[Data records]
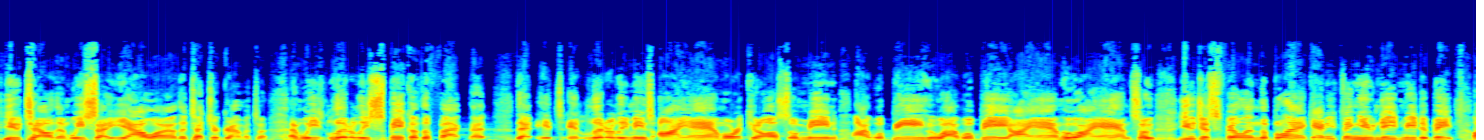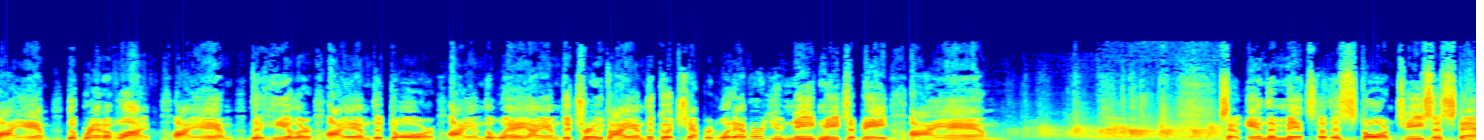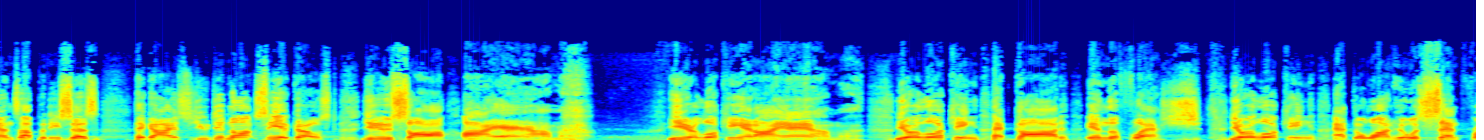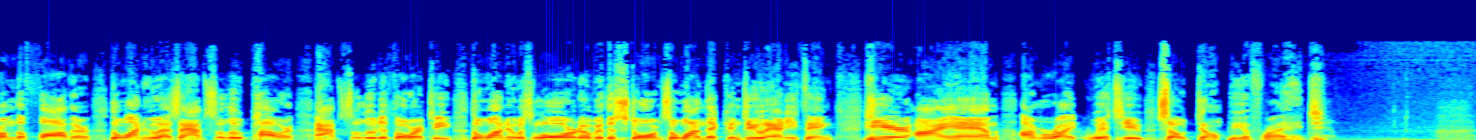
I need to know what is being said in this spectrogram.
You tell them, we say Yahweh or the Tetragrammaton, and we literally speak of the fact that, that it's, it literally means I am, or it can also mean I will be who I will be. I am who I am. So you just fill in the blank. Anything you need me to be. I am the bread of life. I am the healer. I am the door. I am the way. I am the truth. I am the good shepherd. Whatever you need me to be, I am. So, in the midst of the storm, Jesus stands up and he says, Hey guys, you did not see a ghost. You saw I am. You're looking at I am. You're looking at God in the flesh. You're looking at the one who was sent from the Father, the one who has absolute power, absolute authority, the one who is Lord over the storms, the one that can do anything. Here I am. I'm right with you. So don't be afraid.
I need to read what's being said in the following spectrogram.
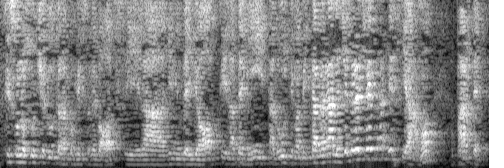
Si sono succedute la commissione Bozzi, la Dini degli Otti, la Benita, l'ultima bicamerale, eccetera, eccetera, e siamo, a parte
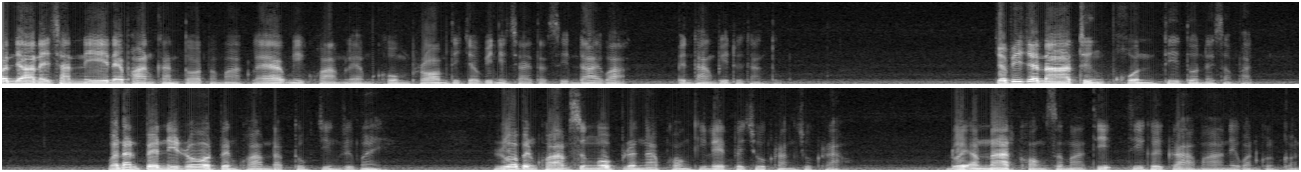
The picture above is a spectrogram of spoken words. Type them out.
ปัญญาในชั้นนี้ได้ผ่านขั้นตอนมามากแล้วมีความแหลมคมพร้อมที่จะวินิจฉัยตัดสินได้ว่าเป็นทางผิดหรือทางถูก จะพิจารณาถึงผลที่ตนได้สัมผัสว่านั่นเป็นนิโรธเป็นความดับทุกข์จริงหรือไม่หรือว่าเป็นความสงบระงับของกิเลสไปชั่วครั้งชั่วคราว โดยอำนาจของสมาธิที่เคยกล่าวมาในวันก่อน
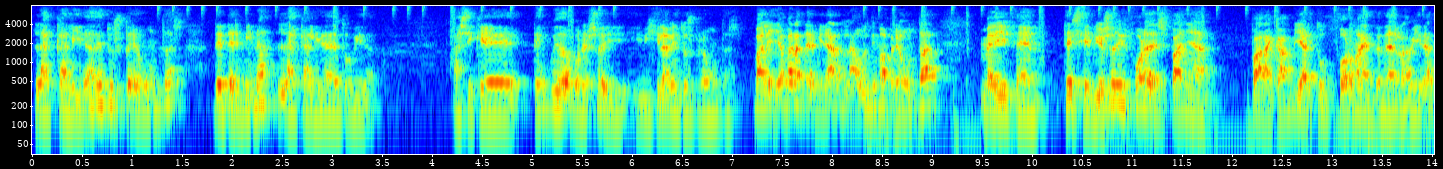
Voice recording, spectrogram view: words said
la calidad de tus preguntas determina la calidad de tu vida. Así que ten cuidado con eso y, vigila bien tus preguntas. Vale, ya para terminar, la última pregunta. Me dicen, ¿te sirvió salir fuera de España para cambiar tu forma de entender la vida?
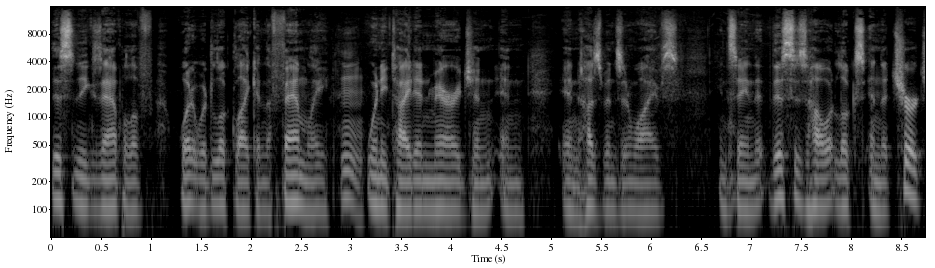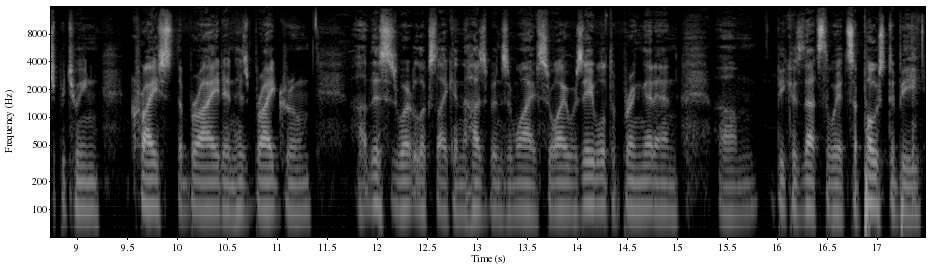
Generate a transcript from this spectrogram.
this is an example of what it would look like in the family hmm. when he tied in marriage and and and husbands and wives, in saying that this is how it looks in the church between Christ, the bride, and his bridegroom. Uh, this is what it looks like in the husbands and wives. So I was able to bring that in um, because that's the way it's supposed to be.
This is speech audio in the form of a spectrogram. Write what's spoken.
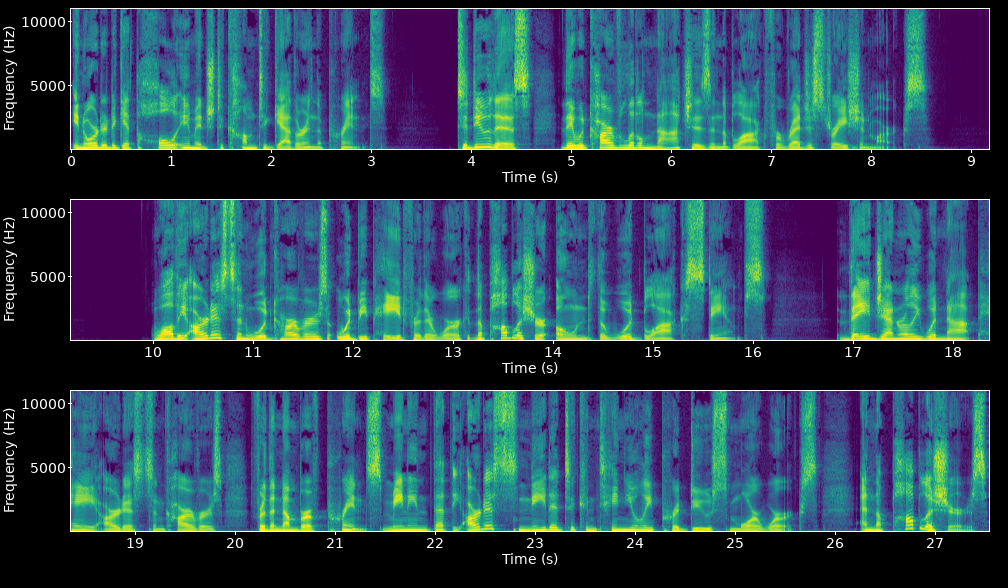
in order to get the whole image to come together in the print. To do this, they would carve little notches in the block for registration marks. While the artists and woodcarvers would be paid for their work, the publisher owned the woodblock stamps. They generally would not pay artists and carvers for the number of prints, meaning that the artists needed to continually produce more works. And the publishers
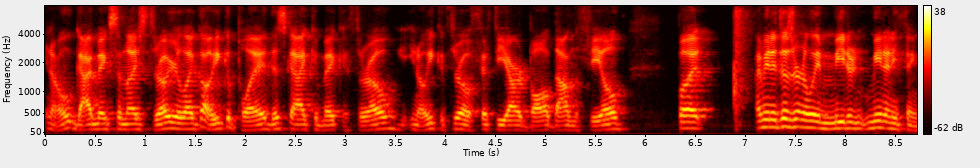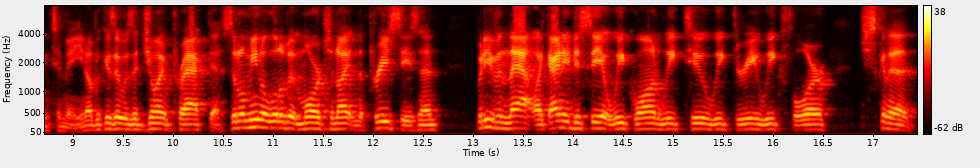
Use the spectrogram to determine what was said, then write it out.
you know, guy makes a nice throw, you're like, oh, he could play. This guy could make a throw. You know, he could throw a 50 yard ball down the field, but I mean, it doesn't really mean, mean anything to me, you know, because it was a joint practice. It'll mean a little bit more tonight in the preseason. But even that, like, I need to see it week one, week two, week three, week four. It's just going to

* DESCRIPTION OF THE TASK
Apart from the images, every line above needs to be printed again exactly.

* WRITTEN SOLUTION
I need to know what is being said in this spectrogram.
You tell them, we say Yahweh or the Tetragrammaton, and we literally speak of the fact that, that it's, it literally means I am, or it can also mean I will be who I will be. I am who I am. So you just fill in the blank. Anything you need me to be. I am the bread of life. I am the healer. I am the door. I am the way. I am the truth. I am the good shepherd. Whatever you need me to be, I am. So, in the midst of the storm, Jesus stands up and he says, Hey guys, you did not see a ghost. You saw I am. You're looking at I am. You're looking at God in the flesh. You're looking at the one who was sent from the Father, the one who has absolute power, absolute authority, the one who is Lord over the storms, the one that can do anything. Here I am. I'm right with you. So don't be afraid.
I need to read what's being said in the following spectrogram.
Si sono succedute la commissione Bozzi, la Dini degli Otti, la Benita, l'ultima bicamerale, eccetera, eccetera, e siamo, a parte
The picture above is a spectrogram of spoken words. Type them out.
ปัญญาในชั้นนี้ได้ผ่านขั้นตอนมามากแล้วมีความแหลมคมพร้อมที่จะวินิจฉัยตัดสินได้ว่าเป็นทางผิดหรือทางถูก จะพิจารณาถึงผลที่ตนได้สัมผัสว่านั่นเป็นนิโรธเป็นความดับทุกข์จริงหรือไม่หรือว่าเป็นความสงบระงับของกิเลสไปชั่วครั้งชั่วคราว โดยอำนาจของสมาธิที่เคยกล่าวมาในวันก่อน
Voice recording, spectrogram view: words said
la calidad de tus preguntas determina la calidad de tu vida. Así que ten cuidado con eso y, vigila bien tus preguntas. Vale, ya para terminar, la última pregunta. Me dicen, ¿te sirvió salir fuera de España para cambiar tu forma de entender la vida?
Generate a transcript from this spectrogram.
this is an example of what it would look like in the family hmm. when he tied in marriage and and and husbands and wives, in saying that this is how it looks in the church between Christ, the bride, and his bridegroom. Uh, this is what it looks like in the husbands and wives. So I was able to bring that in um, because that's the way it's supposed to be.
This is speech audio in the form of a spectrogram. Write what's spoken.
in order to get the whole image to come together in the print. To do this, they would carve little notches in the block for registration marks. While the artists and woodcarvers would be paid for their work, the publisher owned the woodblock stamps. They generally would not pay artists and carvers for the number of prints, meaning that the artists needed to continually produce more works. And the publishers
Use the spectrogram to determine what was said, then write it out.
you know, guy makes a nice throw, you're like, oh, he could play. This guy could make a throw. You know, he could throw a 50 yard ball down the field, but I mean, it doesn't really mean, mean anything to me, you know, because it was a joint practice. It'll mean a little bit more tonight in the preseason. But even that, like, I need to see it week one, week two, week three, week four. It's just going to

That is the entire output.